Current medial research shows that patients suffering from asthma tend to see a steady decline in respiratory function as they age. With each asthma attack, the cumulative harm to lung tissues becomes more and more severe. Asthma medications can only provide a limited level of relief. In fact, physicians treating asthmatics already know that the prescribed medications will only become less effective over time. In short, asthmatic patients gradually become immune to the medications with prolonged use.

A team of Italian scientists may have discovered a solution to this age-old problem. Led by Dr. Riccardo Polosa of the University of Catania, the researchers followed a control group of eighteen smoking asthmatics over the course of two years. It is the first longitudinal health study of its kind which focusses on the potential health benefits of vaping nicotine in possibly reversing lung damage caused by asthma.

The Polosa vaping and asthma study

The Polosa study entitled Persisting long term benefits of smoking abstinence and reduction in asthmatic smokers is recently published in Discovery Medicine. The scientists began by monitoring and evaluating the different respiratory functions of the control group at periodic intervals throughout the two-year vaping study. At Every six months, the researchers measured the AHR, FEV1, FEF25-75, ACQ, PC20, and FVC levels. They also monitored the following respiratory and lung functions:

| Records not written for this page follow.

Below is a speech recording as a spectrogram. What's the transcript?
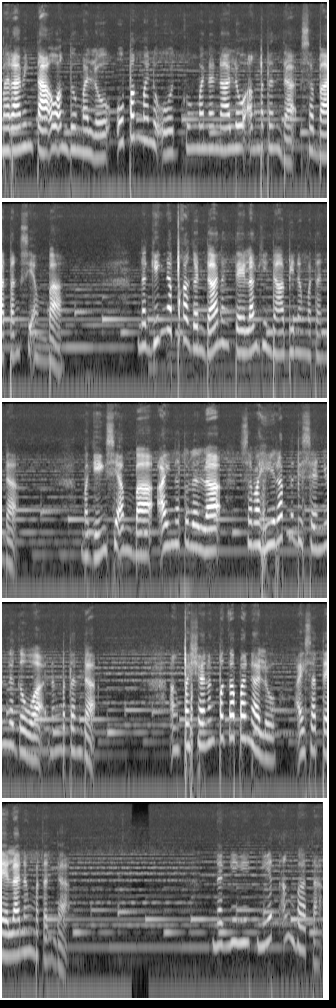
Maraming tao ang dumalo upang manood kung mananalo ang matanda sa batang si Amba. Naging napakaganda ng telang hinabi ng matanda. Maging si Amba ay natulala sa mahirap na disenyong nagawa ng matanda. Ang pasya ng pagkapanalo ay sa tela ng matanda. Nagngingit-ngit ang bata.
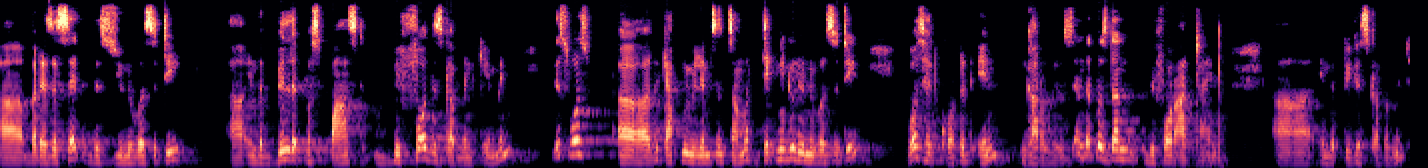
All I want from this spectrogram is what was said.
Uh, but as I said, this university, uh, in the bill that was passed before this government came in, this was uh, the Captain Williamson Sangma Technical University was headquartered in Garo Hills and that was done before our time uh, in the previous government.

  • Asthma management and control
  • Asthma exacerbation rates
  • Airway responsivity rates
  • Daily cigarette and vaping consumption rates
  • Progression or digression of their asthma-related symptoms

All participants in the study were given the same vaping device and e-liquid. Of the original eighteen members of the control group, some were vapers-only. Others were classified as dual users, and two were disqualified after it was discovered that they had returned solely to smoking. What the scientists discovered is that the vapers-only group experienced improved scores in nearly all biomarkers, but most especially in their related ACQ and PC20 scores. Dual users also saw improvements, but to a lessor degree.

“The present study confirms that regular EC use ameliorates objective and subjective disease outcomes in asthma and shows that these beneficial effects may persist in the long term. Large controlled studies are now warranted to elucidate the emerging role of the e-vapor category for smoking cessation and/or reversal of harm in asthma patients who smoke. Nonetheless, the notion that substitution of conventional cigarettes with EC is unlikely to raise significant respiratory concerns, can improve counseling between physicians and their asthmatic patients who are using or intend to use ECs.”

The Polosa team falls short of claiming that vaping nicotine can definitively reverse the lung damage caused by asthma, but they remain hopefully optimistic that they are on the right track. The small size of this initial control group limits the reliability of the published findings. So, Polosa and his team are planning more studies of a similar nature in the years to come.